Friday, May 8, 2015
Into the Wild
One of our favorite colleagues, Nate Lawres, is out in the field for the next few weeks and offered to send dispatches back to those of us manning the desks so that we could show you, gentle readers, some of the great research happening in the state. Nate is a PhD student at the University of Florida and his research partner, Matt H. Colvin, is a graduate student from the great Anthropology Department at the University of Georgia. Their research holds a lot of promise to broaden our knowledge of monumental earthwork construction here in the state of Florida.

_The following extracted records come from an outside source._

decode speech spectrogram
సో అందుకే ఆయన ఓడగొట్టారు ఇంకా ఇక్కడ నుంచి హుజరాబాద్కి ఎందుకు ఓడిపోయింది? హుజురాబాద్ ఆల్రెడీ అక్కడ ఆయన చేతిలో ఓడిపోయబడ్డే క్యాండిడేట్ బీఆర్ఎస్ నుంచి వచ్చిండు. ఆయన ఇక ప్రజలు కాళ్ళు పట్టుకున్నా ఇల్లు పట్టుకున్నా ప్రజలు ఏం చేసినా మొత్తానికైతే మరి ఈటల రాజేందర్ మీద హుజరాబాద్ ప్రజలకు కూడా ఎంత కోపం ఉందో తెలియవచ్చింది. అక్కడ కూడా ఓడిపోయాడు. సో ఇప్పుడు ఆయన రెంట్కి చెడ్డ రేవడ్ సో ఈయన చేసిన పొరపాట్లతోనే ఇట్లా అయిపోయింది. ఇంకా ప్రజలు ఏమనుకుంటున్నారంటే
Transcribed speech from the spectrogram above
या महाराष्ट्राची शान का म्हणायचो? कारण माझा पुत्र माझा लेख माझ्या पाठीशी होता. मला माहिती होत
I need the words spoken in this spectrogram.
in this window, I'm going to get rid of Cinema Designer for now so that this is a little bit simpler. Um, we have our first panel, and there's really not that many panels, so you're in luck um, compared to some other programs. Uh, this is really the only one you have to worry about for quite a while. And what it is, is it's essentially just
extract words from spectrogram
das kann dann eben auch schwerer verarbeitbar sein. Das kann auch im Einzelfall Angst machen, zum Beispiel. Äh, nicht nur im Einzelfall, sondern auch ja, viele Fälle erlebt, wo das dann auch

Be sure to drop them a note if you have further questions (emails below).
|Nate and Matt will be investigating earthworks in the Central/South area of Florida.|

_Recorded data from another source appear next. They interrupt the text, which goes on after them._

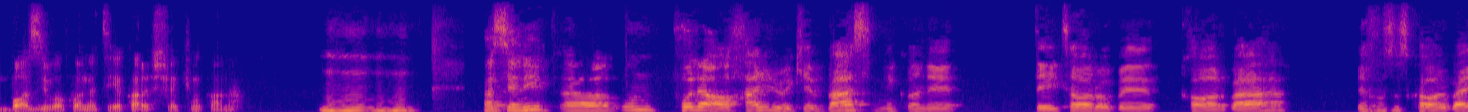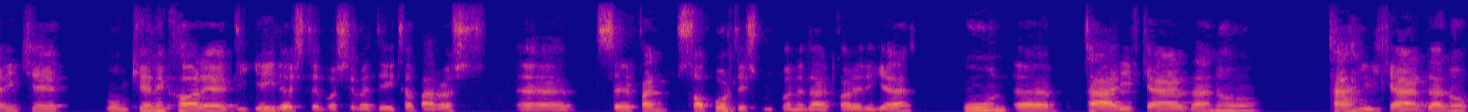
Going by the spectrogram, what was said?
بازی بکنه توی کارش فکر می‌کنم. پس یعنی اون پل آخری رو که وصل می‌کنه دیتا رو به کاربر به خصوص کاربری که ممکنه کار دیگه ای داشته باشه و دیتا براش صرفا ساپورتش می‌کنه در کار دیگه اون تعریف کردن و تحلیل کردن و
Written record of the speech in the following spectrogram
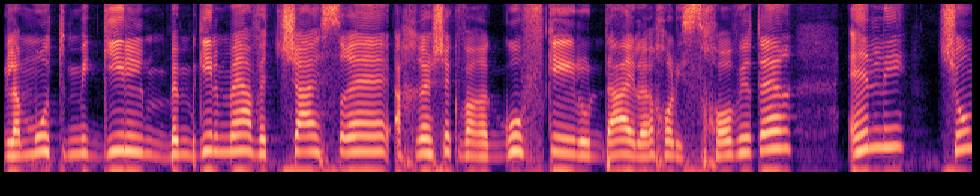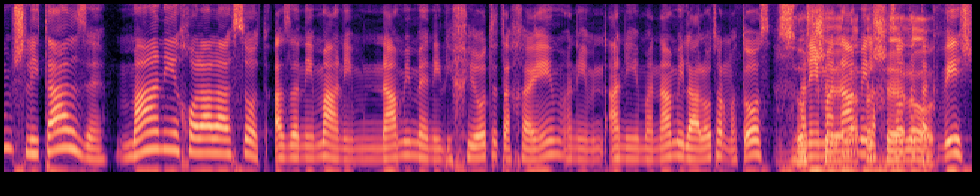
למות מגיל, בגיל 119, אחרי שכבר הגוף כאילו די, לא יכול לסחוב יותר. אין לי שום שליטה על זה. מה אני יכולה לעשות? אז אני מה, אני אמנע ממני לחיות את החיים? אני, אני אמנע מלעלות על מטוס? אני אמנע מלחצות השאלות. את הכביש?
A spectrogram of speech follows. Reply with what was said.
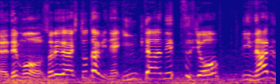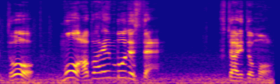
えー、でも、それがひとたびね、インターネット上になると、もう暴れん坊ですって。二人とも。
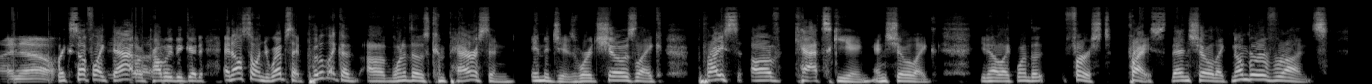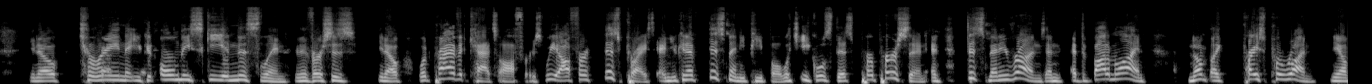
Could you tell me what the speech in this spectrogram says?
I know. like stuff like that would probably be good. And also on your website, put it like a, a one of those comparison images where it shows like price of cat skiing and show like, you know, like one of the first price, then show like number of runs, you know, terrain that you could only ski in this lane versus you know what Private Catz offers we offer this price and you can have this many people which equals this per person and this many runs and at the bottom line num- like price per run you know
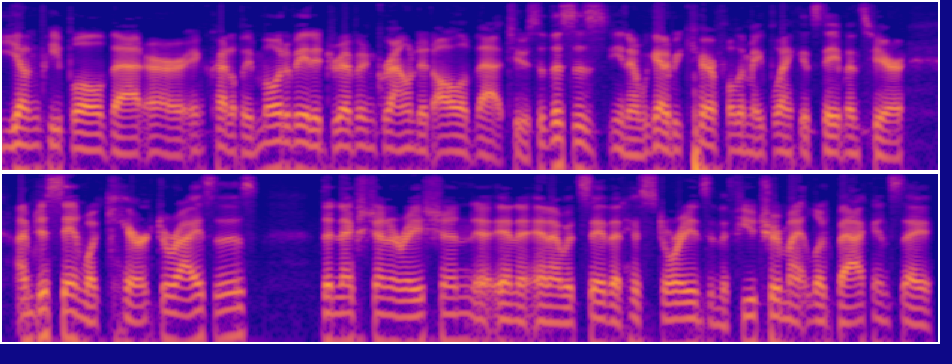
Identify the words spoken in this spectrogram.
young people that are incredibly motivated, driven, grounded, all of that too. So this is, you know, we got to be careful to make blanket statements here. I'm just saying what characterizes the next generation, and, and I would say that historians in the future might look back and say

Over the course of the next two weeks researchers from University of Georgia and University of Florida will be beginning the first phase of a long-term research project on monumental earthwork construction practices in the Kissimmee-Okeechobee-Everglades watershed. The first phase of the project is aimed at understanding the temporality of monumental construction in the region by focusing on the stratigraphic sequences of construction and the recovery of datable materials through minimally invasive methods (i.e., coring, shovel testing, etc.) at multiple monumental sites in the region, including Fort Center (Figure), Big Mound City, and the Lakeport Earthworks (Figure) to name but a few.
Figure 1. Left: Fort Center site, circa 1949; Right: Lakeport Earthworks, circa 1949. (Note: Red arrows and lines have been added by blog poster to highlight earthworks)

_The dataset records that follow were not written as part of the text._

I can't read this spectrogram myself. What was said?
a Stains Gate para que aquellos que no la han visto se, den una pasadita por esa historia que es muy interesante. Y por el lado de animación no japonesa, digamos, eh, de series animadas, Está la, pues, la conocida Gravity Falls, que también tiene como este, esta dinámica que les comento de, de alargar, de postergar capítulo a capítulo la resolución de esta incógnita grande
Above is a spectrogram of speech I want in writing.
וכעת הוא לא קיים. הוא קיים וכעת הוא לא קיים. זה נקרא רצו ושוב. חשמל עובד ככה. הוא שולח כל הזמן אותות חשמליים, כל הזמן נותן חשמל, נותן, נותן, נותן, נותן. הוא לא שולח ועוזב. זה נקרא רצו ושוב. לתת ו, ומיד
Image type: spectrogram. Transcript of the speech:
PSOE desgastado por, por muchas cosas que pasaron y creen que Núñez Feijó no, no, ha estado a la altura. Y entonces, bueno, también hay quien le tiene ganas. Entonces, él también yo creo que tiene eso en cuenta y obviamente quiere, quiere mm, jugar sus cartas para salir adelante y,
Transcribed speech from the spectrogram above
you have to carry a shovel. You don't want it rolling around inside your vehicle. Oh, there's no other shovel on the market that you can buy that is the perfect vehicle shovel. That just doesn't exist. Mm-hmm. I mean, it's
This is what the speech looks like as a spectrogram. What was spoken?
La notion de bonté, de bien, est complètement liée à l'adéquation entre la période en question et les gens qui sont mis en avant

One of the primary methods being used is core sampling. The cores are 1.2-inch diameter clear sleeves that are hammered to an initial depth of 1 meter, with additional meter-long sleeves that can be added when needed. The clear sleeves allow a view of the stratigraphic sequence immediately upon removal from the sediment, and when the sediments seem to hold the promise of containing datable materials (i.e., charred botanicals, etc.) the sleeves are easily opened to remove a sample for analysis.
Figure 2. Left: M. Colvin deploying core; Center: M. Colvin extracting core; Right: resulting core sleeve.
The cores are being strategically taken from different features of the earthworks in order to provide insight into the temporality of construction (i.e., were all features of an earthwork constructed around the same time? was one portion built first and then added to at a much later time?). This initial data set will provide the researchers with an idea as to whether some of these earthworks were constructed as events or whether they were continuously altered and added to over time. Additionally, by recovering data from multiple sites it will provide insight into the chronology of earthworks in the region and whether these constructions were temporally contiguous or not.
Over the next few field seasons this project will be creating a regional chonometric data set that multiple (and future) researchers can both draw form and contribute to in order to gain a broader scale understanding of the archaeological record of South Florida. In the long run it is hoped that this regional data set will contain in-depth analytical details regarding practices of monumental construction, ceramic production, lithic production, material sourcing, and the patterns of movement (including both people and material objects) throughout the region and beyond.
Stay tuned for updates and pictures from the field!
For more information about the project and upcoming results feel free to contact Matthew H. Colvin (firstname.lastname@example.org) and/or Nathan R. Lawres (email@example.com).
Text: Nate Lawres, Matt Colvin, and Kevin Gidusko
Pics: Nate Lawres, Google Maps